**WHAT IS BEING ASKED**
Take the line containing "The transcript that" and each line after it through the end of the data below, and return them exactly, minus any pictures.

#####

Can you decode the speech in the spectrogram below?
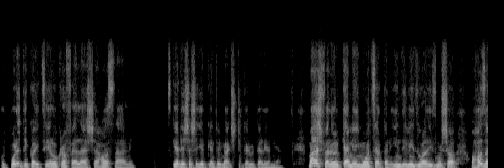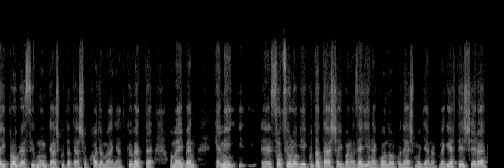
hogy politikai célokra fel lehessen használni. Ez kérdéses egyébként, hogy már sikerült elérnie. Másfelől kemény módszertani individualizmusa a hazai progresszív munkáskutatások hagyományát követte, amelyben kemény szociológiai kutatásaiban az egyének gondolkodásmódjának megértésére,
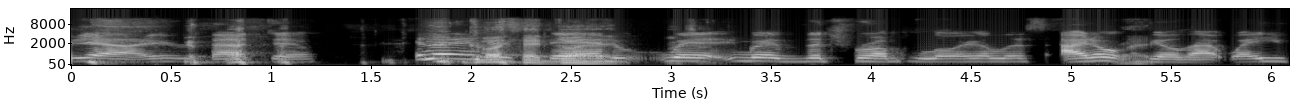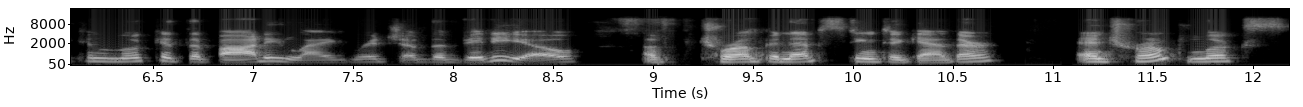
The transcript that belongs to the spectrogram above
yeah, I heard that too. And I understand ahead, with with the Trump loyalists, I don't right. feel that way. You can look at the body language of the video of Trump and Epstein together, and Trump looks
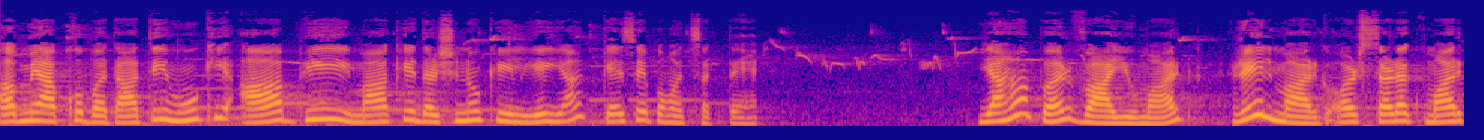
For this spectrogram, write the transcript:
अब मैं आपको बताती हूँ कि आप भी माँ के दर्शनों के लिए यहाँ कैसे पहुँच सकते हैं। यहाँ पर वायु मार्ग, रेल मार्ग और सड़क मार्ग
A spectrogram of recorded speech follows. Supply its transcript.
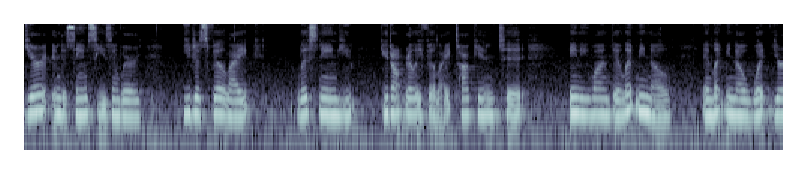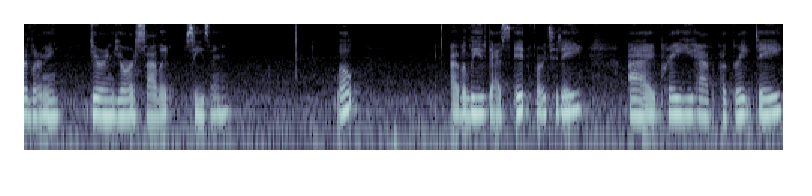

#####

**SOLVED EXERCISE**
The transcript that belongs to the spectrogram above
yeah, I heard that too. And I understand ahead, with with the Trump loyalists, I don't right. feel that way. You can look at the body language of the video of Trump and Epstein together, and Trump looks
For this spectrogram, write the transcript:
अब मैं आपको बताती हूँ कि आप भी माँ के दर्शनों के लिए यहाँ कैसे पहुँच सकते हैं। यहाँ पर वायु मार्ग, रेल मार्ग और सड़क मार्ग
A spectrogram of recorded speech follows. Supply its transcript.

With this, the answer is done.